_About this exercise:_
Down to the last line, retype the records below exactly and skip the pictures.

-.-.-

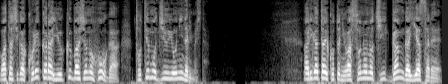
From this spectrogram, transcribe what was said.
私がこれから行く場所の方がとても重要になりました。ありがたいことにはその後、癌が癒され、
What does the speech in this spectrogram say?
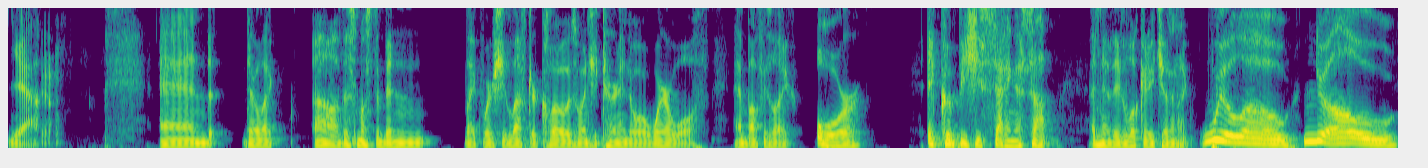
Yeah. Yeah. And they're like, oh, this must have been like where she left her clothes when she turned into a werewolf. And Buffy's like, or it could be she's setting us up. And then they look at each other like, Willow, no.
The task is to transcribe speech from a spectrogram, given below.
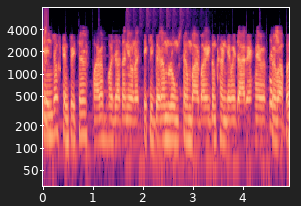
चेंज ऑफ़ टेम्परेचर हमारा बहुत ज़्यादा नहीं होना चाहिए कि गर्म रूम से हम बार बार एकदम ठंडे में जा रहे हैं फिर अच्छा।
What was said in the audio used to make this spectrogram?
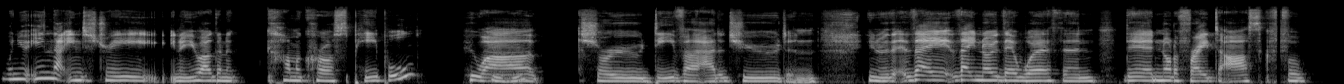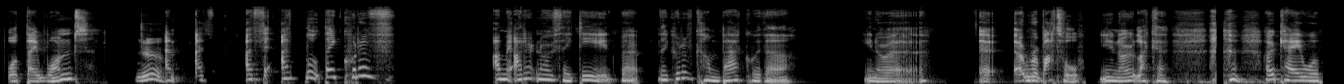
when you're in that industry, you know, you are going to come across people who are mm-hmm show diva attitude and you know they they know their worth and they're not afraid to ask for what they want. Yeah. And i i, th- I look they could have i mean i don't know if they did but they could have come back with a you know a a, a, rebuttal, you know, like a okay, well,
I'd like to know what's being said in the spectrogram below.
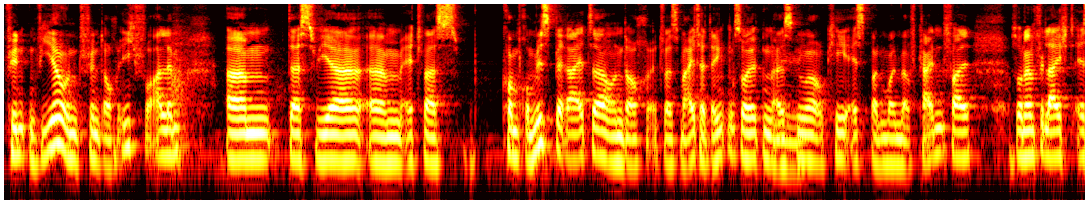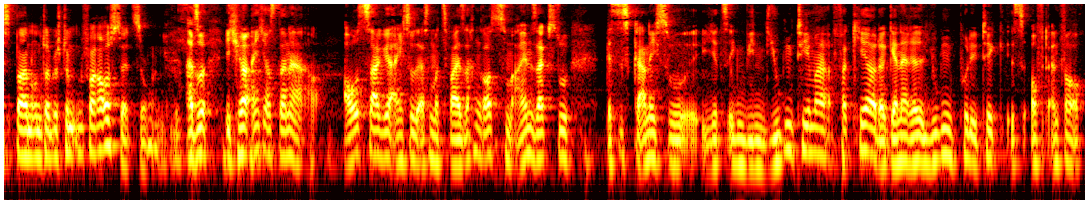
finden wir und finde auch ich vor allem, ähm, dass wir ähm, etwas kompromissbereiter und auch etwas weiter denken sollten als mhm. nur, okay, S-Bahn wollen wir auf keinen Fall, sondern vielleicht S-Bahn unter bestimmten Voraussetzungen. Also ich höre eigentlich aus deiner Aussage eigentlich so erstmal zwei Sachen raus. Zum einen sagst du, es ist gar nicht so jetzt irgendwie ein Jugendthema Verkehr oder generell Jugendpolitik ist oft einfach auch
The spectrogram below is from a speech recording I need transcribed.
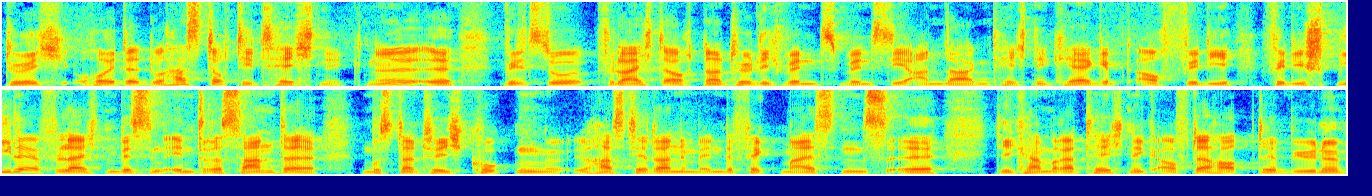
durch heute, du hast doch die Technik, ne? Äh, willst du vielleicht auch natürlich, wenn es die Anlagentechnik hergibt, auch für die, für die Spieler vielleicht ein bisschen interessanter. Musst natürlich gucken, du hast ja dann im Endeffekt meistens äh, die Kameratechnik auf der Haupttribüne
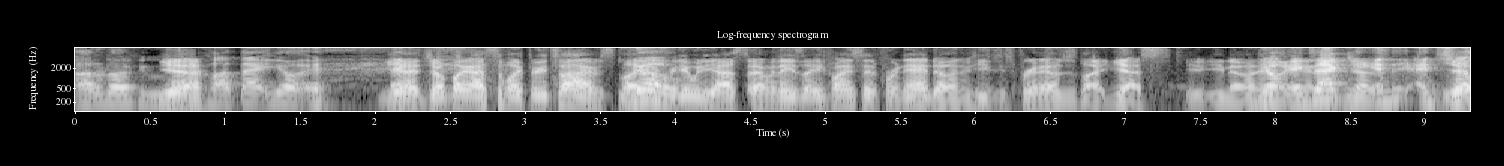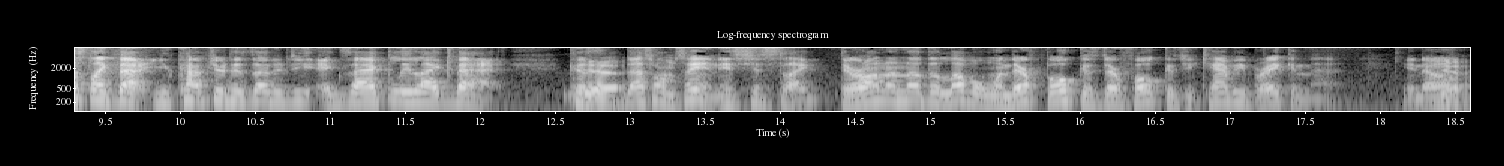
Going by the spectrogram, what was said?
I don't know if you, Yeah. caught that. Yo Yeah, Joe Buck asked him like three times. Like Yo. I forget what he asked him, and he's like, he finally said Fernando, and he just Fernando was just like, yes, you, you know. Yo, exactly. And, yes. and Yeah. just like that. You captured his energy exactly like that. Because Yeah. that's what I'm saying. It's just like they're on another level. When they're focused, they're focused. You can't be breaking that. You know? Yeah.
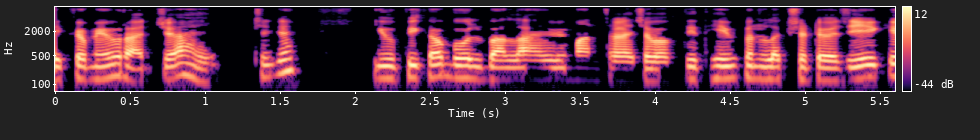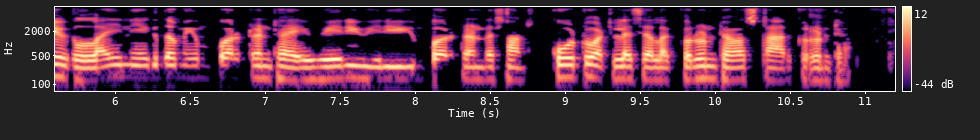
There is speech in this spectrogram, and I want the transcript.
एकमेव राज्य आहे. ठीक आहे? युपी का बोलबाला आहे विमानतळाच्या बाबतीत? हे पण लक्ष ठेवायचे. एक एक लाईन एकदम इम्पॉर्टंट आहे. व्हेरी व्हेरी इम्पॉर्टंट असा कोट वाटल्यास याला करून ठेवा स्टार करून ठेवा.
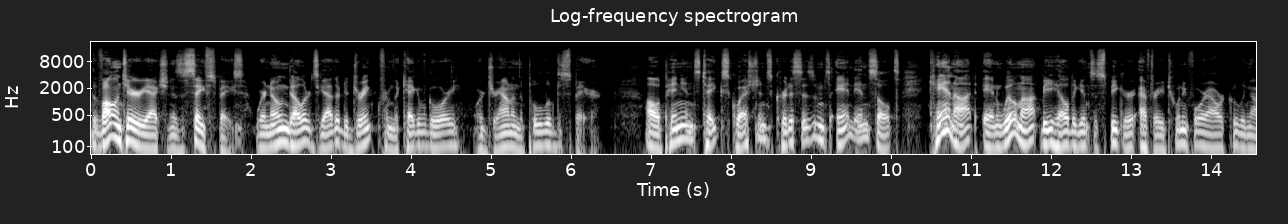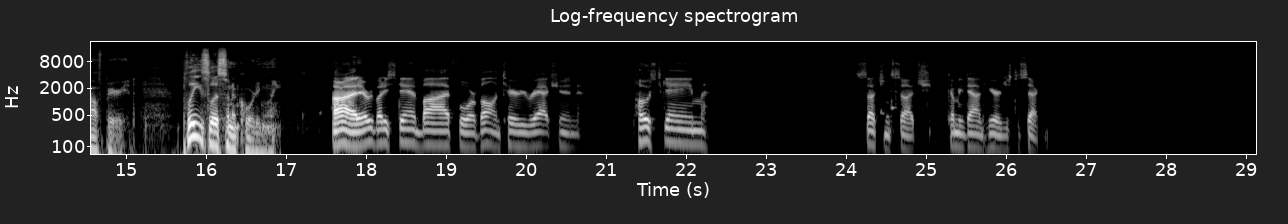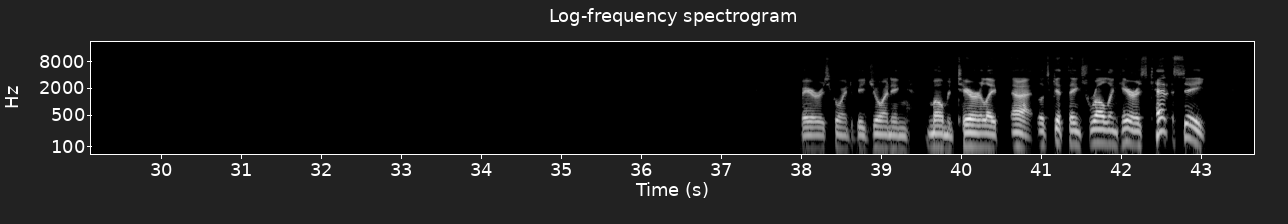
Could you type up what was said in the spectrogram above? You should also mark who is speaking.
Speaker 1: The voluntary reaction is a safe space where known dullards gather to drink from the keg of glory or drown in the pool of despair. All opinions, takes, questions, criticisms, and insults cannot and will not be held against a speaker after a 24 hour cooling off period. Please listen accordingly.
Speaker 2: All right, everybody stand by for voluntary reaction post game, such and such, coming down here in just a second. Bear is going to be joining momentarily. All right, let's get things rolling here as Tennessee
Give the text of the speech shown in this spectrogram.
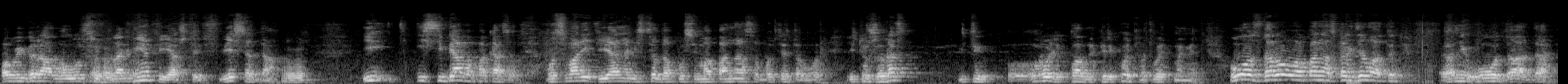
повыбирал бы лучшие Ага. фрагменты, я что весь отдам. Мгм. И, и себя бы показывал. Вот смотрите, я навестил, допустим, Апанаса, вот это вот. И тут же раз, и ты, э, ролик плавно переходит вот в этот момент. О, здорово, Апанас, как дела? Ты, они, о, да, да.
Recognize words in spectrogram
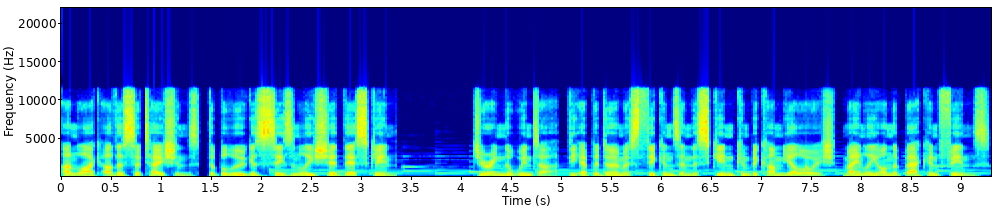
Unlike other cetaceans, the belugas seasonally shed their skin. During the winter, the epidermis thickens and the skin can become yellowish, mainly on the back and fins.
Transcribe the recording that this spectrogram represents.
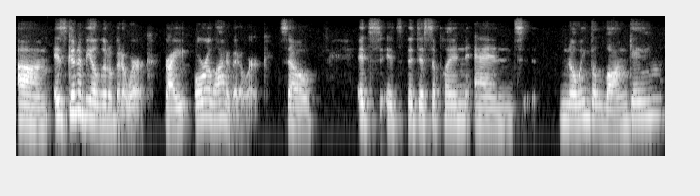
um, is going to be a little bit of work, right? Or a lot of bit of work. So, it's it's the discipline and knowing the long game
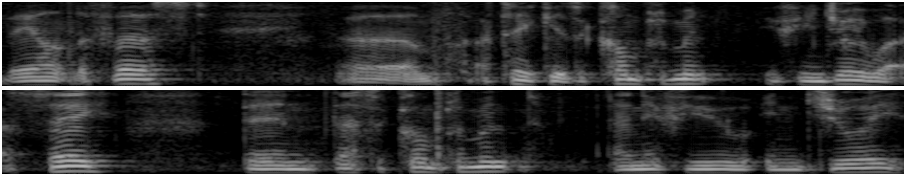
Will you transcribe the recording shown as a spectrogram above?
They aren't the first. Um, I take it as a compliment. If you enjoy what I say, then that's a compliment. And if you enjoy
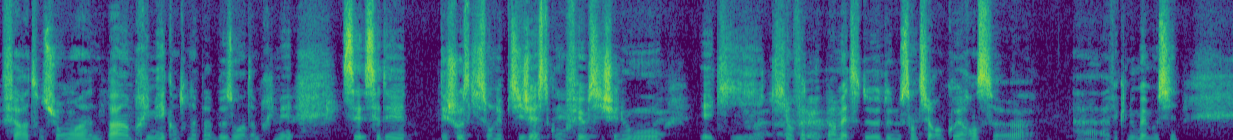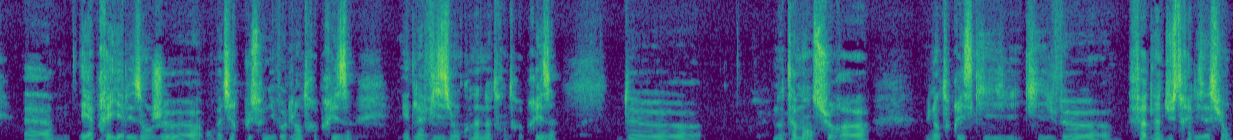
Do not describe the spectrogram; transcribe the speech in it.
faire attention à ne pas imprimer quand on n'a pas besoin d'imprimer. C'est des, choses qui sont les petits gestes qu'on fait aussi chez nous et qui, en fait nous permettent de, nous sentir en cohérence euh, avec nous-mêmes aussi. Euh, et après, il y a les enjeux, on va dire plus au niveau de l'entreprise et de la vision qu'on a de notre entreprise, de, notamment sur une entreprise qui, veut euh, faire de l'industrialisation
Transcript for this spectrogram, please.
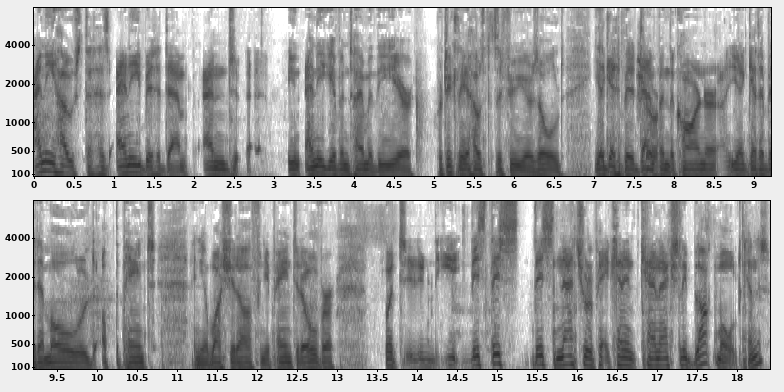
any house that has any bit of damp and uh, in any given time of the year, particularly a house that's a few years old, you'll get a bit of damp sure. in the corner, you get a bit of mould up the paint, and you wash it off and you paint it over. But uh, this this this natural paint can can actually block mold, can it?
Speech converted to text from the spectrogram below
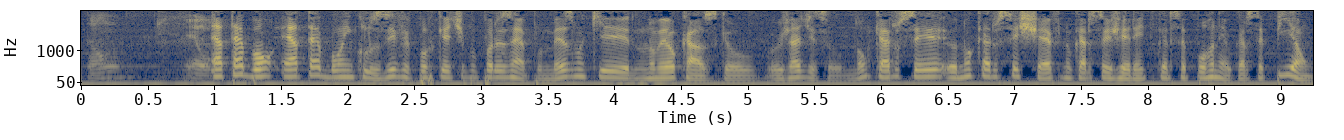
Então, é, é até bom, é até bom, inclusive, porque, tipo, por exemplo, mesmo que no meu caso, que eu, eu já disse, eu não quero ser, eu não quero ser chefe, não quero ser gerente, não quero ser porra eu quero ser peão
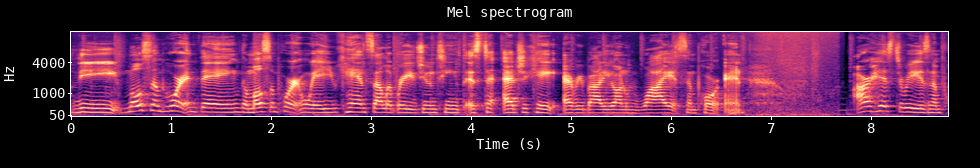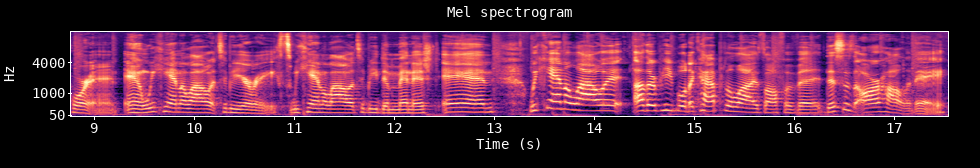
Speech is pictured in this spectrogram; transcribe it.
the most important thing, the most important way you can celebrate Juneteenth is to educate everybody on why it's important our history is important and we can't allow it to be erased. We can't allow it to be diminished and we can't allow it other people to capitalize off of it. This is our holiday.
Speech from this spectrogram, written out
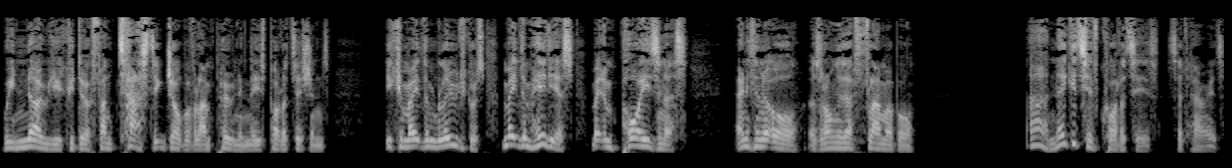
We know you could do a fantastic job of lampooning these politicians. You can make them ludicrous, make them hideous, make them poisonous. Anything at all, as long as they're flammable. Ah, negative qualities, said Harriet.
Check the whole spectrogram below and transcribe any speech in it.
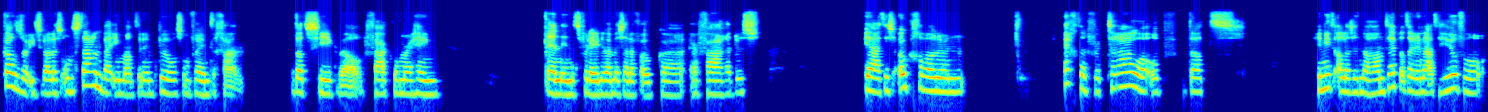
kan zoiets wel eens ontstaan bij iemand, een impuls om vreemd te gaan. Dat zie ik wel vaak om me heen. En in het verleden bij mezelf ook uh, ervaren. Dus ja, het is ook gewoon een, echt een vertrouwen op dat je niet alles in de hand hebt. Dat er inderdaad heel veel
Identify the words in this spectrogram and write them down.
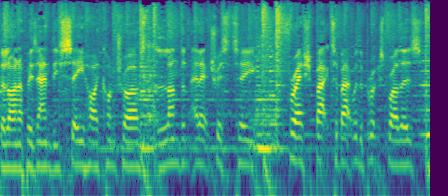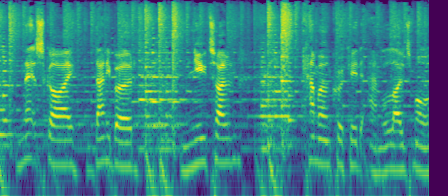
The lineup is Andy C, High Contrast, London Elektricity, Fresh, back to back with the Brookes Brothers, Netsky, Danny Byrd, Nu:Tone, Camo and Krooked, and loads more.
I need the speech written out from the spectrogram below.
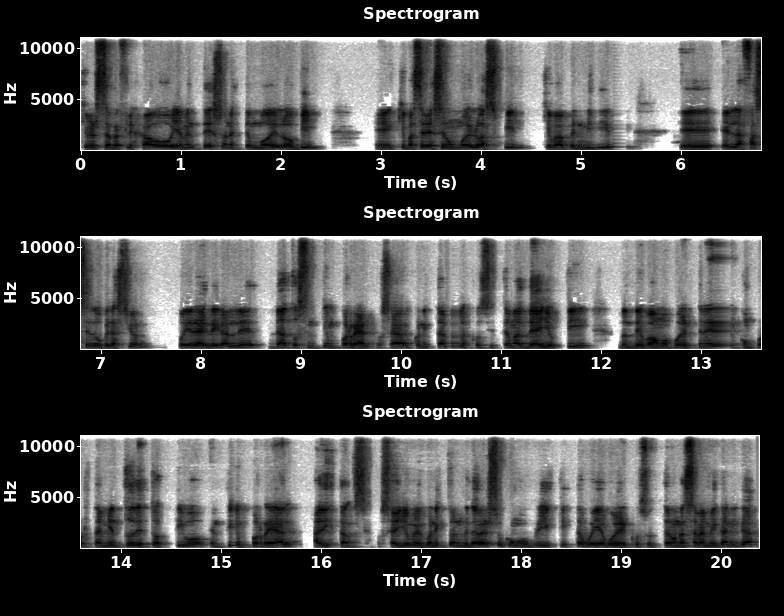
que verse reflejado, obviamente, eso en este modelo BIM, eh, que va a ser, un modelo ASPIL, que va a permitir en la fase de operación poder agregarle datos en tiempo real, o sea, conectarlos con sistemas de IoT, donde vamos a poder tener el comportamiento de estos activos en tiempo real a distancia. O sea, yo me conecto al metaverso como proyectista, voy a poder consultar una sala mecánica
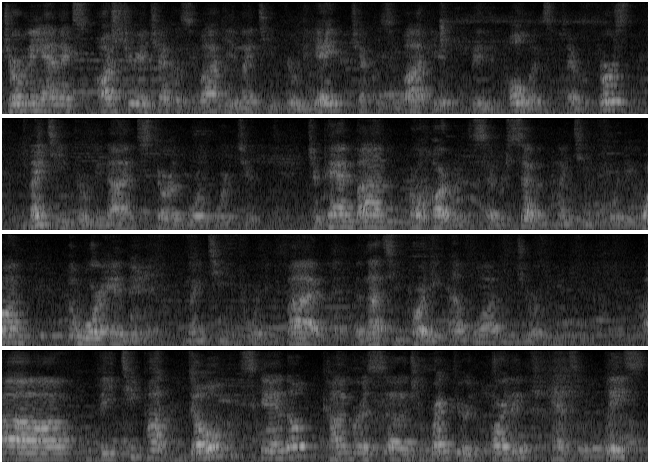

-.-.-

_Task solution:_
From this spectrogram, transcribe what was said.
私がこれから行く場所の方がとても重要になりました。ありがたいことにはその後、癌が癒され、
What does the speech in this spectrogram say?
Yeah. Yeah. And they're like, oh, this must have been like where she left her clothes when she turned into a werewolf. And Buffy's like, or it could be she's setting us up. And then they look at each other like, Willow, no.
The task is to transcribe speech from a spectrogram, given below.
चेंज ऑफ़ टेम्परेचर हमारा बहुत ज़्यादा नहीं होना चाहिए कि गर्म रूम से हम बार बार एकदम ठंडे में जा रहे हैं फिर अच्छा।
What was said in the audio used to make this spectrogram?
when you're in that industry, you know, you are going to come across people who are mm-hmm show diva attitude and you know they they know their worth and they're not afraid to ask for what they want. Yeah. And i i, th- I look they could have i mean i don't know if they did but they could have come back with a you know a a, a, rebuttal, you know, like a okay, well,
I'd like to know what's being said in the spectrogram below.
finden wir und finde auch ich vor allem, ähm, dass wir ähm, etwas kompromissbereiter und auch etwas weiter denken sollten als mhm. nur, okay, S-Bahn wollen wir auf keinen Fall, sondern vielleicht S-Bahn unter bestimmten Voraussetzungen. Also ich höre eigentlich aus deiner Aussage eigentlich so erstmal zwei Sachen raus. Zum einen sagst du, es ist gar nicht so jetzt irgendwie ein Jugendthema Verkehr oder generell Jugendpolitik ist oft einfach auch
The spectrogram below is from a speech recording I need transcribed.
durch heute, du hast doch die Technik, ne? Äh, willst du vielleicht auch natürlich, wenn es die Anlagentechnik hergibt, auch für die, für die Spieler vielleicht ein bisschen interessanter. Musst natürlich gucken, du hast ja dann im Endeffekt meistens äh, die Kameratechnik auf der Haupttribüne
Going by the spectrogram, what was said?
I don't know if you, Yeah. caught that. Yo Yeah, Joe Buck asked him like three times. Like Yo. I forget what he asked him, and he's like, he finally said Fernando, and he just Fernando was just like, yes, you, you know. Yo, exactly. And, yes. and Yeah. just like that. You captured his energy exactly like that. Because Yeah. that's what I'm saying. It's just like they're on another level. When they're focused, they're focused. You can't be breaking that. You know? Yeah.
There is speech in this spectrogram, and I want the transcript.
एकमेव राज्य आहे. ठीक आहे? युपी का बोलबाला आहे विमानतळाच्या बाबतीत? हे पण लक्ष ठेवायचे. एक एक लाईन एकदम इम्पॉर्टंट आहे. व्हेरी व्हेरी इम्पॉर्टंट असा कोट वाटल्यास याला करून ठेवा स्टार करून ठेवा.
Could you type up what was said in the spectrogram above? You should also mark who is speaking.
Speaker 1: The voluntary reaction is a safe space where known dullards gather to drink from the keg of glory or drown in the pool of despair. All opinions, takes, questions, criticisms, and insults cannot and will not be held against a speaker after a 24 hour cooling off period. Please listen accordingly.
Speaker 2: All right, everybody stand by for voluntary reaction post game, such and such, coming down here in just a second. Bear is going to be joining momentarily. All right, let's get things rolling here as Tennessee
Give the text of the speech shown in this spectrogram.
повыбирал бы лучшие Ага. фрагменты, я что весь отдам. Мгм. И, и себя бы показывал. Вот смотрите, я навестил, допустим, Апанаса, вот это вот. И тут же раз, и ты, э, ролик плавно переходит вот в этот момент. О, здорово, Апанас, как дела? Ты, они, о, да, да.
Recognize words in spectrogram
Unlike other cetaceans, the belugas seasonally shed their skin. During the winter, the epidermis thickens and the skin can become yellowish, mainly on the back and fins.
Transcribe the recording that this spectrogram represents.
um, is going to be a little bit of work, right? Or a lot of bit of work. So, it's it's the discipline and knowing the long game
Will you transcribe the recording shown as a spectrogram above?
They aren't the first. Um, I take it as a compliment. If you enjoy what I say, then that's a compliment. And if you enjoy
Do not describe the spectrogram; transcribe the speech in it.
faire attention à ne pas imprimer quand on n'a pas besoin d'imprimer. C'est des, choses qui sont les petits gestes qu'on fait aussi chez nous et qui, en fait nous permettent de, nous sentir en cohérence euh, avec nous-mêmes aussi. Euh, et après, il y a les enjeux, on va dire plus au niveau de l'entreprise et de la vision qu'on a de notre entreprise, de, notamment sur une entreprise qui, veut euh, faire de l'industrialisation
Transcript for this spectrogram, please.
any house that has any bit of damp and uh, in any given time of the year, particularly a house that's a few years old, you'll get a bit of damp sure. in the corner, you get a bit of mould up the paint, and you wash it off and you paint it over. But uh, this this this natural paint can can actually block mold, can it?
Speech converted to text from the spectrogram below
Então, é, é até bom, é até bom, inclusive, porque, tipo, por exemplo, mesmo que no meu caso, que eu, eu já disse, eu não quero ser, eu não quero ser chefe, não quero ser gerente, não quero ser porra eu quero ser peão
Speech is pictured in this spectrogram; transcribe it.
the most important thing, the most important way you can celebrate Juneteenth is to educate everybody on why it's important our history is important and we can't allow it to be erased. We can't allow it to be diminished and we can't allow it other people to capitalize off of it. This is our holiday.
Speech from this spectrogram, written out
We know you could do a fantastic job of lampooning these politicians. You can make them ludicrous, make them hideous, make them poisonous. Anything at all, as long as they're flammable. Ah, negative qualities, said Harriet.
Check the whole spectrogram below and transcribe any speech in it.
kan zoiets wel eens ontstaan bij iemand, een impuls om vreemd te gaan. Dat zie ik wel vaak om me heen. En in het verleden bij mezelf ook uh, ervaren. Dus ja, het is ook gewoon een, echt een vertrouwen op dat je niet alles in de hand hebt. Dat er inderdaad heel veel
Identify the words in this spectrogram and write them down.
The lineup is Andy C, High Contrast, London Elektricity, Fresh, back to back with the Brookes Brothers, Netsky, Danny Byrd, Nu:Tone, Camo and Krooked, and loads more.
I need the speech written out from the spectrogram below.
que verse reflejado, obviamente, eso en este modelo BIM, eh, que va a ser, un modelo ASPIL, que va a permitir en la fase de operación poder agregarle datos en tiempo real, o sea, conectarlos con sistemas de IoT, donde vamos a poder tener el comportamiento de estos activos en tiempo real a distancia. O sea, yo me conecto al metaverso como proyectista, voy a poder consultar una sala mecánica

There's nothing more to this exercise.